Work request: From the entries below, copy every line that holds the word "spectrogram".
*-*-*
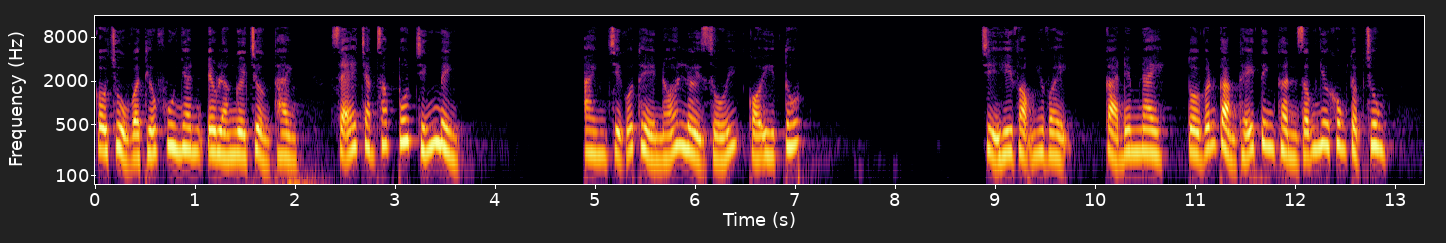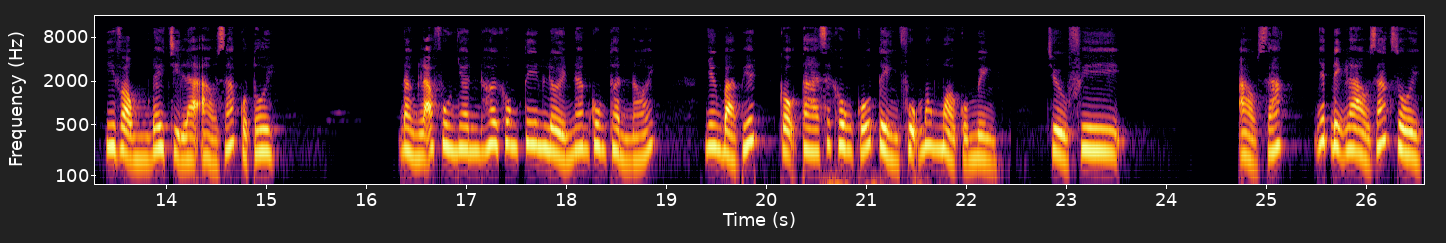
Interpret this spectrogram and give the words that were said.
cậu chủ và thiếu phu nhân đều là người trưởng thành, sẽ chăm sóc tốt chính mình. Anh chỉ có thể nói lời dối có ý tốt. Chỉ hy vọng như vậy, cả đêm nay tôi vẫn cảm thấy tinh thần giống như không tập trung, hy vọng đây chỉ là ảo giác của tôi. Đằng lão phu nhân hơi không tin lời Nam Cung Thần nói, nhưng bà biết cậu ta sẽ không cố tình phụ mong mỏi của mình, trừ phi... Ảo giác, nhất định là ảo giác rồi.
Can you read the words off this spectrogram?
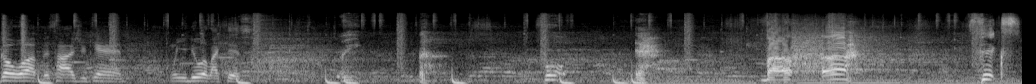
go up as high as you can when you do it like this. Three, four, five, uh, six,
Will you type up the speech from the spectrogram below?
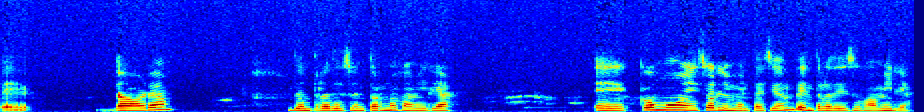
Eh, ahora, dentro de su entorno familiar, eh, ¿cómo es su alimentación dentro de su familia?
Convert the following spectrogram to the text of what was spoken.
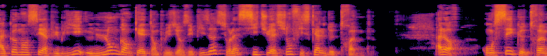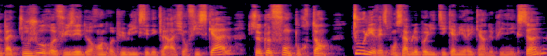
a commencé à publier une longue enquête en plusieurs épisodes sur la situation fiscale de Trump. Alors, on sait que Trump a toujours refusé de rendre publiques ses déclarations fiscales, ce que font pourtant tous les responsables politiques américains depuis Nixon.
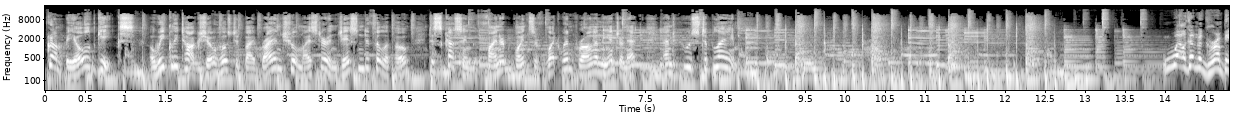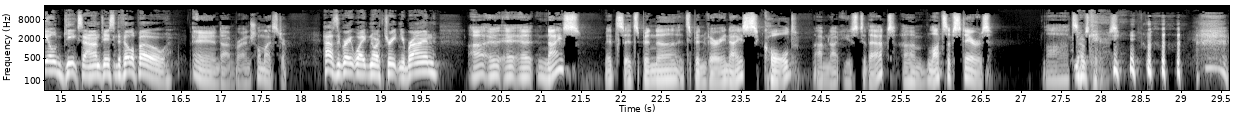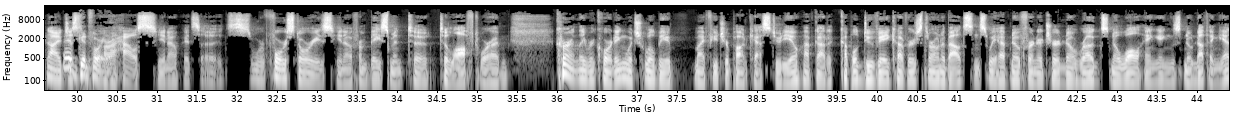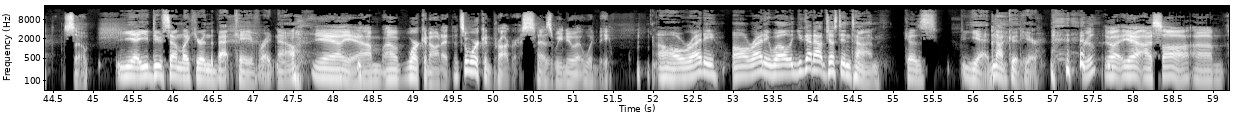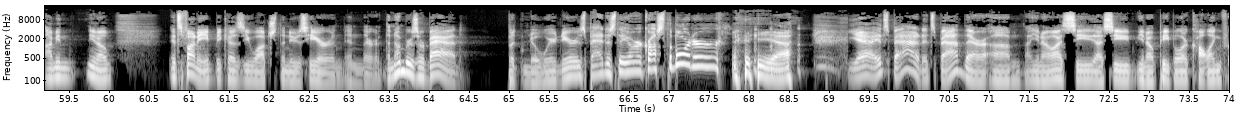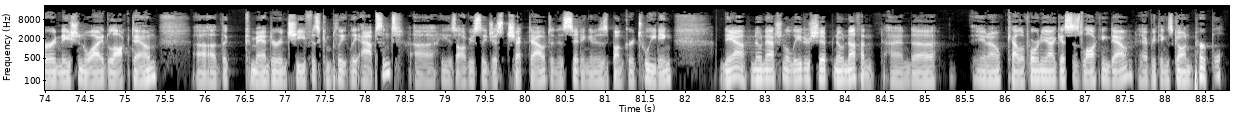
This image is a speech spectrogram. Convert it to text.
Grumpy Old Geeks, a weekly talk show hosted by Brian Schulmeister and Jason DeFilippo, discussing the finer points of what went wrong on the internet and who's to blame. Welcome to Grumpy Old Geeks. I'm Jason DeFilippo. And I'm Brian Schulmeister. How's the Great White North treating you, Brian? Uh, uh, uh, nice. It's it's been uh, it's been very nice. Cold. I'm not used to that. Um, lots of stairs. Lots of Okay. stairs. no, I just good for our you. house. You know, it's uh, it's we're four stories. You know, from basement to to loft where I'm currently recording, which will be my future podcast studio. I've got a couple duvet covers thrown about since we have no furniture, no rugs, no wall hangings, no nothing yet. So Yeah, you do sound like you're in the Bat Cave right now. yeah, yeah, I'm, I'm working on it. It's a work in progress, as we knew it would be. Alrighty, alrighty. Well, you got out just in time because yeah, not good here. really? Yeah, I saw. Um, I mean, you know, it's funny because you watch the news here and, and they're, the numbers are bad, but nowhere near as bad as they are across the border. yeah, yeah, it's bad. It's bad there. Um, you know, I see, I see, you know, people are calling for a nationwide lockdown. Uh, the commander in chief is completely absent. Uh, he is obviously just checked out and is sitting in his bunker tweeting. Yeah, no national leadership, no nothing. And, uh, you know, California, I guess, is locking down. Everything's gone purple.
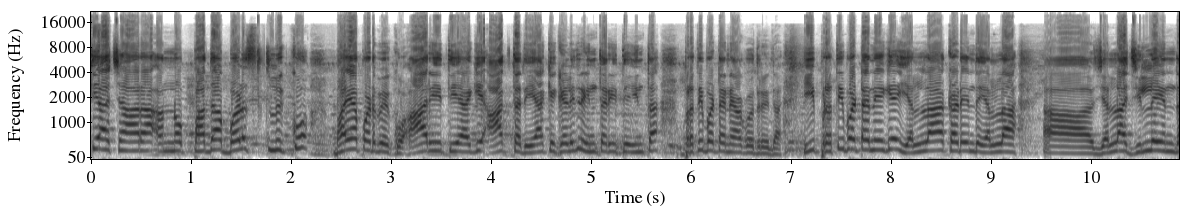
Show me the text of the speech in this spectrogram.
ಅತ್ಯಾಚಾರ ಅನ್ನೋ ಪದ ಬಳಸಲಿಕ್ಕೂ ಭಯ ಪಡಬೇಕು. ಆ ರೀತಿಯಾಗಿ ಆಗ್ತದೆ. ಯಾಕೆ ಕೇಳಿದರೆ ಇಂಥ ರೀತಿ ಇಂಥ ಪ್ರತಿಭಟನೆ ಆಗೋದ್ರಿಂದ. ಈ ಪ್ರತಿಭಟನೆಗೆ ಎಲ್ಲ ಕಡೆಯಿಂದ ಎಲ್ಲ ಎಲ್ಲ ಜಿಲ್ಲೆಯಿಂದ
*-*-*
Response area:
Interpret this spectrogram and give the words that were said.
Can you read the words off this spectrogram?
Will you type up the speech from the spectrogram below?
Convert the following spectrogram to the text of what was spoken.
This image is a speech spectrogram. Convert it to text.
Show me the text of the speech in this spectrogram.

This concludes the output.